UNIDENTIFIED MALE: Ladies and gentlemen of the jury.

CASAREZ (voice-over): A stunning verdict in Connecticut. UNIDENTIFIED FEMALE: This is a moment years in the making.

CASAREZ (voice-over): And nearly a decade after the Sandy Hook school shooting.

NICOLE HOCKLEY, MOTHER OF SANDY HOOK VICTIM DYLAN HOCKLEY: This is sending the right message. That people are good and that good does prevail.

CASAREZ (voice-over): A Connecticut jury of six unanimously decided right-wing conspiracy theorist Alex Jones must pay $965 million in compensatory damages to 15 plaintiffs. Fourteen are family members of victims, and the 15th is an FBI agent who responded to the shooting scene.

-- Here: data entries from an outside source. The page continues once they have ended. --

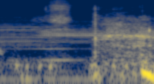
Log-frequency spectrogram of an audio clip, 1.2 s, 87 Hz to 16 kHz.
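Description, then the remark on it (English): An electric Manscaped Lawnmower 4.0 body hair trimmer with a 7,000 RPM motor hums with a steady, motor-driven buzz for about a second, fairly quiet, with a faint voice murmuring underneath. “Lawnmower that sounds a little 0. better.”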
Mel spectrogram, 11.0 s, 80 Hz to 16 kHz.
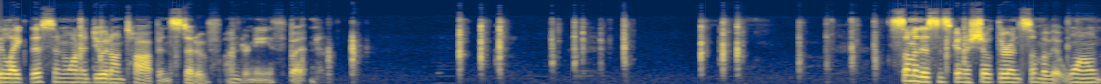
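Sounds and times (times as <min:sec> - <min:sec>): card edge tapping on paper: 0:04.6 - 0:06.4, 0:07.0 - 0:07.5, 0:08.2 - 0:08.9.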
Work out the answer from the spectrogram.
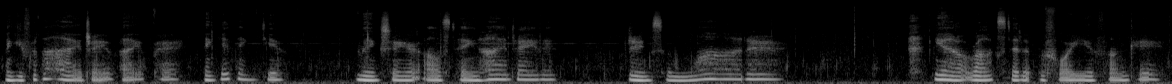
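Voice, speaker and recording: A woman speaks in a soft, breathy voice with a crackle of fry, often dropping to a whisper. She takes her time, gently reassuring listeners in the manner of an ASMR tarot livestream. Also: mid-range voice, steady tone, takes it slowly. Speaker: livestream host and tarot reader.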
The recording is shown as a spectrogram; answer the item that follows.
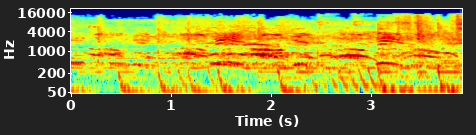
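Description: A large crowd at Narendra Modi's nomination rally in Varanasi, India, a steady, dense roar of many voices cheering and shouting over one another, with whoops rising and falling throughout.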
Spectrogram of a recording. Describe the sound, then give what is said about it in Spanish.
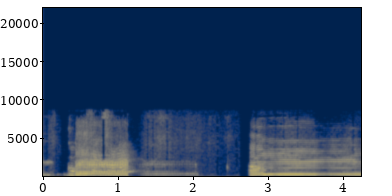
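A voice makes a loud, rough, growling vocal burst, then a softer low drone, and after a short pause holds a steady, sustained hum at one pitch, demonstrating humming, making vibrations with the mouth. No words are spoken. “Consiste en emitir vibraciones con la boca sobre los genitales de tu pareja.”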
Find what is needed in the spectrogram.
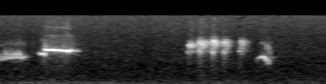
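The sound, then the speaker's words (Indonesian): A bird sings sweetly on a morning in the open countryside. A couple of short clear whistled notes are followed by a pause, then a quick run of bright chirps and one final call, with no voices. “hei, kau dengar suara burung itu? Merdu sekali”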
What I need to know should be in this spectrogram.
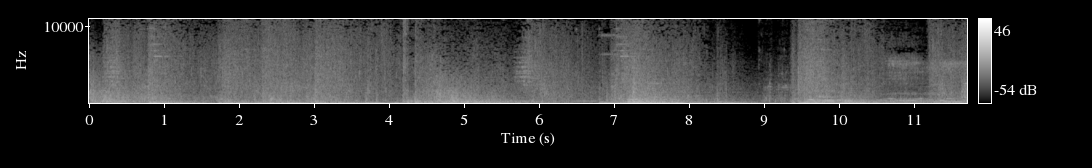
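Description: Blades slash and strike flesh.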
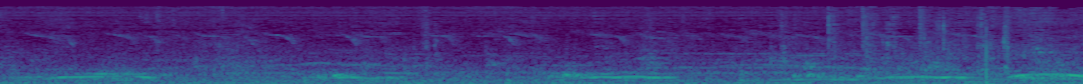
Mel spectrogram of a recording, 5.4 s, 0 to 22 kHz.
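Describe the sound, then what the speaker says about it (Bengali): Three Jacobin pigeons, one almond tiger and two black, coo in low, repeated rolling phrases close by, with faint higher chirps in the background and no talking. "এখানে কিন্তু 3 পিস জ্যাকোবিন কবুতর রয়েছে"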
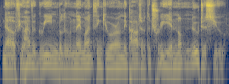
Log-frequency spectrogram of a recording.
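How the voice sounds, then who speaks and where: A man voicing an earnest, dim-witted toy bear in a slow, ponderous storybook manner. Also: sits low, gravelly, dark tone, breathy edge, no room sound, exaggerated voice. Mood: earnest, pondering.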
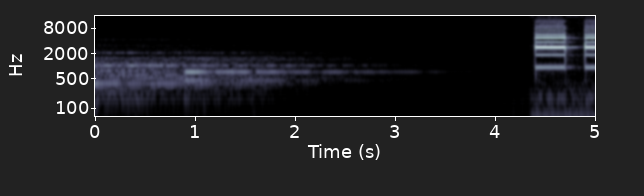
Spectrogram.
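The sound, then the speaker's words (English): After a soft tone fades into silence, an alarm clock on a nightstand beside a bed suddenly rings out loud and shrill, a harsh electronic beeping in two quick bursts that starts near the very end. “The distinct, annoying shriek of an alarm clock sounded to Wade's right.”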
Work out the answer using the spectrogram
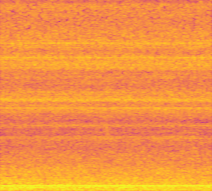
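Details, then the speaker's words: Vintage GE box fan (W-series) that sometimes sticks at the bearing after standing: once up to speed, steady quiet hum with constant mid tone, no rubbing or ticking; oiled and cleaned motor, normal running. "Once it gets moving, it runs just fine."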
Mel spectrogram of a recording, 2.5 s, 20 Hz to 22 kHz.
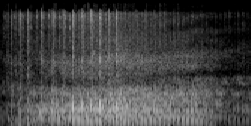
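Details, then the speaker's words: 2014 Troy-Bilt TB130 mower: small engine puttering at a slow, slightly uneven idle that sags; owner had said idle was low, rpm slightly under par and needs adjusting up. "So you can hear the idle's a little low. When he first dropped it off, he did mention that to me when I started. He said, "Oh, the idle's a little low,""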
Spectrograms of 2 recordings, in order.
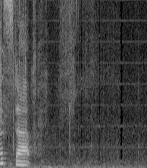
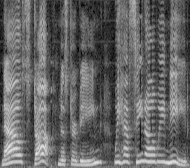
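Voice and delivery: loud urgent order; commanding cry; 4 semitones higher, 6 dB louder than usual. A narrator's reading. King cries out to Mister Bean to stop, loud. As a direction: yell at him to stop now. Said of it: "cried the king".

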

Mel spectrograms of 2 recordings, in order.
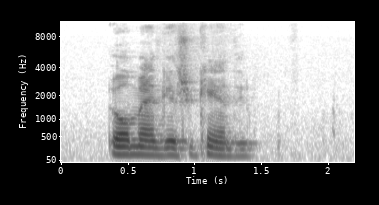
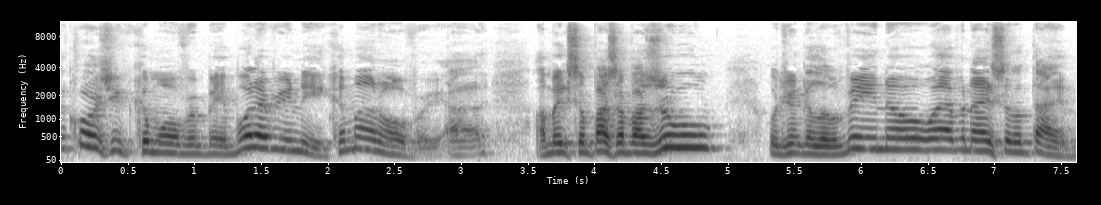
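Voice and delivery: eager welcome; 5 semitones higher, 4 dB louder than usual. Retold or imitated. Dad eagerly welcomes son.

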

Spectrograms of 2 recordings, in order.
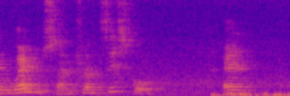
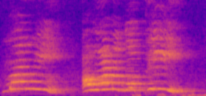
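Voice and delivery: put-on loud, high kid's yell; screaming kid; 11 semitones higher, 6 dB louder than usual.

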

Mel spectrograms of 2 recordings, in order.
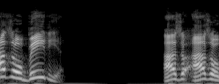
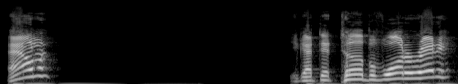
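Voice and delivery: raised voice to another room; father-in-law hollering for Alma; calling out; 4 dB louder than usual. Retold or imitated. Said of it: "He said".

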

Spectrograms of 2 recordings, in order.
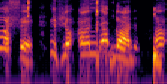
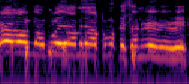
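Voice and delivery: high, cheeky imitation of a child brushing off mom; mock rude teen; 13 semitones higher than usual. Imitating a child dismissing the mother who calls, mocking high voice. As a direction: mimic a kid mouthing off, pitched up. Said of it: "you say".

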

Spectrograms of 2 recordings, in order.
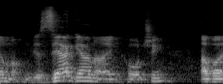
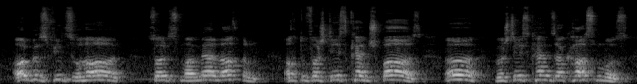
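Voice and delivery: higher-pitched mocking whine; mocking stock phrases; 6 semitones higher than usual. Coach mimics critics telling him he is too sensitive, mocking. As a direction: parrot their nagging, pitched up.

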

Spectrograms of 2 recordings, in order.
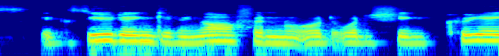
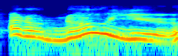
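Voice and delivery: amused disbelief; 7 semitones higher, 10 dB louder than usual. Retold or imitated. Looking at partner speaking Italian.

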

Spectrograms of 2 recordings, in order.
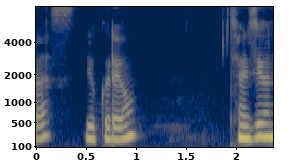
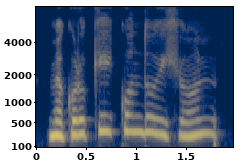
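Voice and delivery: ordinary talk

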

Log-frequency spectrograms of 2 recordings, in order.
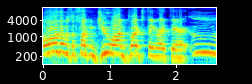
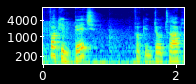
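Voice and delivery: ordinary talk, nothing marked

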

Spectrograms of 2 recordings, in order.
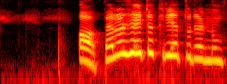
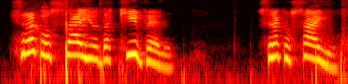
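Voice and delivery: usual speaking voice

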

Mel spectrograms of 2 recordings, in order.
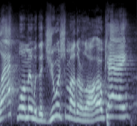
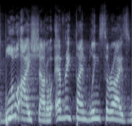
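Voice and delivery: ordinary talk, nothing marked

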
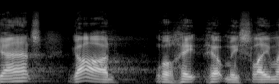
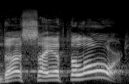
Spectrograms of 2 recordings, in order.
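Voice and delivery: prophetic proclamation; 9 semitones higher, slower than usual. Acted. Preacher declaims a prophetic formula.

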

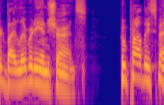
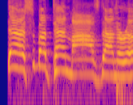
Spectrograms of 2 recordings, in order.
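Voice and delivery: higher-pitched Pittsburgh cabbie; Pittsburgh accent; 6 semitones higher than usual. Retold or imitated. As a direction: imitate a cab driver's broad Pittsburgh accent. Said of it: "We have this accent in Pittsburgh".

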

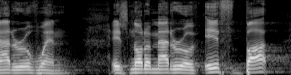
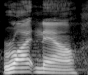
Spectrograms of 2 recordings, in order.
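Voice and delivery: high, driving full-force sermon voice; impassioned preaching; 5 semitones higher, 4 dB louder than usual. Real, not acted. Preacher calls dead hopes to come out, impassioned preaching. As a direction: pile up the phrases and call out the commands.

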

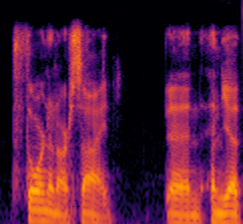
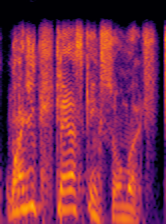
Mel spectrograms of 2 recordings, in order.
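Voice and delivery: high, exasperated snap at his son; retold burst of impatience, voice pitched up; impatient outburst; 11 semitones higher than usual. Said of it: "I blurted out".

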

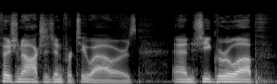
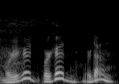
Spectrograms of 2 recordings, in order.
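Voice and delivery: muttered; 3 semitones higher, 8 dB quieter than usual. Retold or imitated. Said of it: "Walter and Watts were like".

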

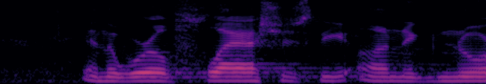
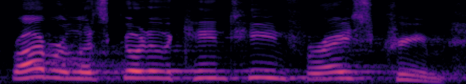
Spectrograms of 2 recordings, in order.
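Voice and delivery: put-on eager kid invite; 7 semitones higher, 7 dB louder than usual. Boys inviting Robert.

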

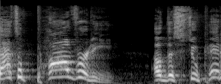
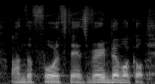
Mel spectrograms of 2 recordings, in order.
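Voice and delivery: very low and hushed; mock-solemn aside; 11 semitones lower, 10 dB quieter than usual. Speaker echoing his own biblical-sounding phrase, mock-solemn.

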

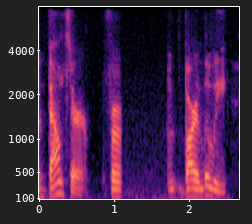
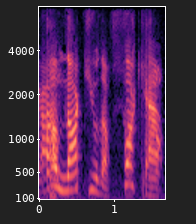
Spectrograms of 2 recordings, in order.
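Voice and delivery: slow, pointed mock threat, pitched up; 10 semitones higher, slower than usual. After being slapped in the ear, slow threat. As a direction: spell it out slowly like a warning.

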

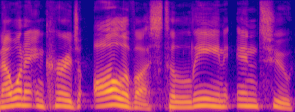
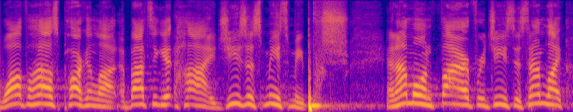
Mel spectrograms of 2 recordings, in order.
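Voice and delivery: ordinary delivery

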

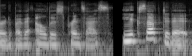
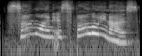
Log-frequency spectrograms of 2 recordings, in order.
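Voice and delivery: much higher, scared warning; high-pitched frightened whimper; frightened cry; 4 dB louder than usual. A narrator's reading. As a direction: warn the sisters in fear. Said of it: "she cried".

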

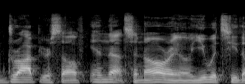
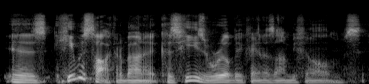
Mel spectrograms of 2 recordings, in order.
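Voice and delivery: ordinary delivery

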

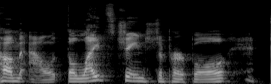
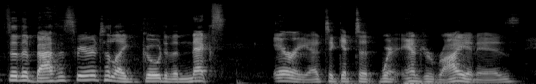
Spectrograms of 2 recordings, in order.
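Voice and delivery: normal talking voice

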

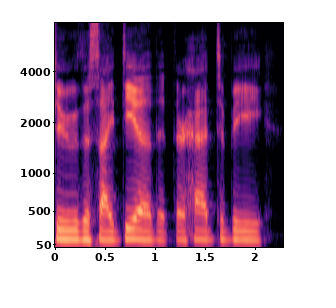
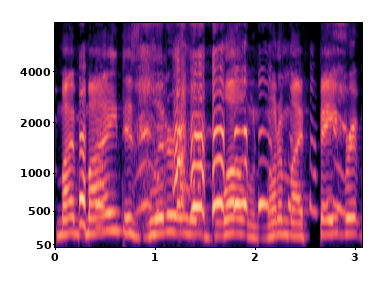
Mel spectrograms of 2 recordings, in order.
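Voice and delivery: laughing; 7 semitones higher than usual. Real, not acted. Amazed reaction.

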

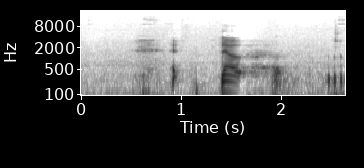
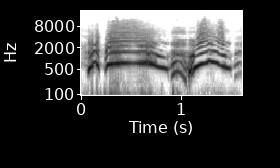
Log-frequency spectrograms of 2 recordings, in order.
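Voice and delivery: joyful shouted laugh; 4 dB louder than usual. Acted. Freed servant overjoyed.

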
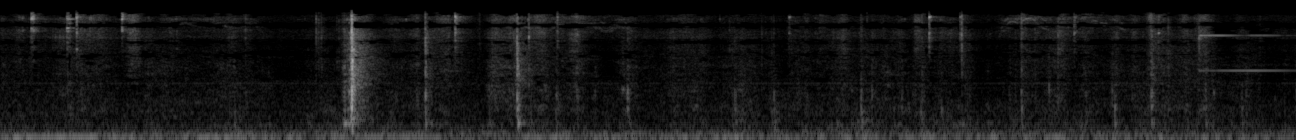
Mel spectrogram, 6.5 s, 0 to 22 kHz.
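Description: Hands fitting Cardo Freecom 2 Plus intercom parts into a Shoei EX-Zero helmet's liner: small plastic clicks, taps and rustles. One sharp click a little under two seconds in is the loudest, all over a low steady hum.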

CHRIS MATTEI, PLAINTIFFS' ATTORNEY: A jury representing our community and our nation rendered an historic verdict. A verdict against Alex Jones's lies and their poisonous spread, and a verdict for truth and for our common humanity.


CASAREZ (voice-over): The InfoWars host spent years spreading disinformation about the 2012 Sandy Hook massacre, which left 20 children and six educators dead, calling the shooting a hoax and alleging the families involved were crisis actors.

During four weeks of emotional testimony, family members of the victims described how they had been harassed over the past decade.

HOCKLEY: I got sent pictures of dead kids, because I was told that, as a crisis actor, I didn't know really what a dead kid looked like.


And I said, "That's my son, Ben. He died in his first-grade classroom at Sandy Hook school."

And she said, "What?"

I said, "Yes, he died at Sandy Hook."

And she said, "You're lying. That didn't happen."

CASAREZ (voice-over): Plaintiffs and their attorneys were visibly emotional when the jury's decision was read. One of them, Robbie Parker, the father of 6-year-old victim, Emily.

ROBBIE PARKER, FATHER OF SANDY HOOK VICTIM EMILY PARKER: The payoff for me was being able to take Emily's story back. Being able to, throughout all of this mess, remind people about who she was and what she meant to me and her mom and her sisters.

It's not just the families that are on this lawsuit that have been victims of Alex Jones. There are numberless amount of people in this country, even his own listeners, that have fallen victim to Alex Jones. So I think this number represents more than just us.

CASAREZ (voice-over): Jones did not attend the verdict. Instead, he was streaming it live.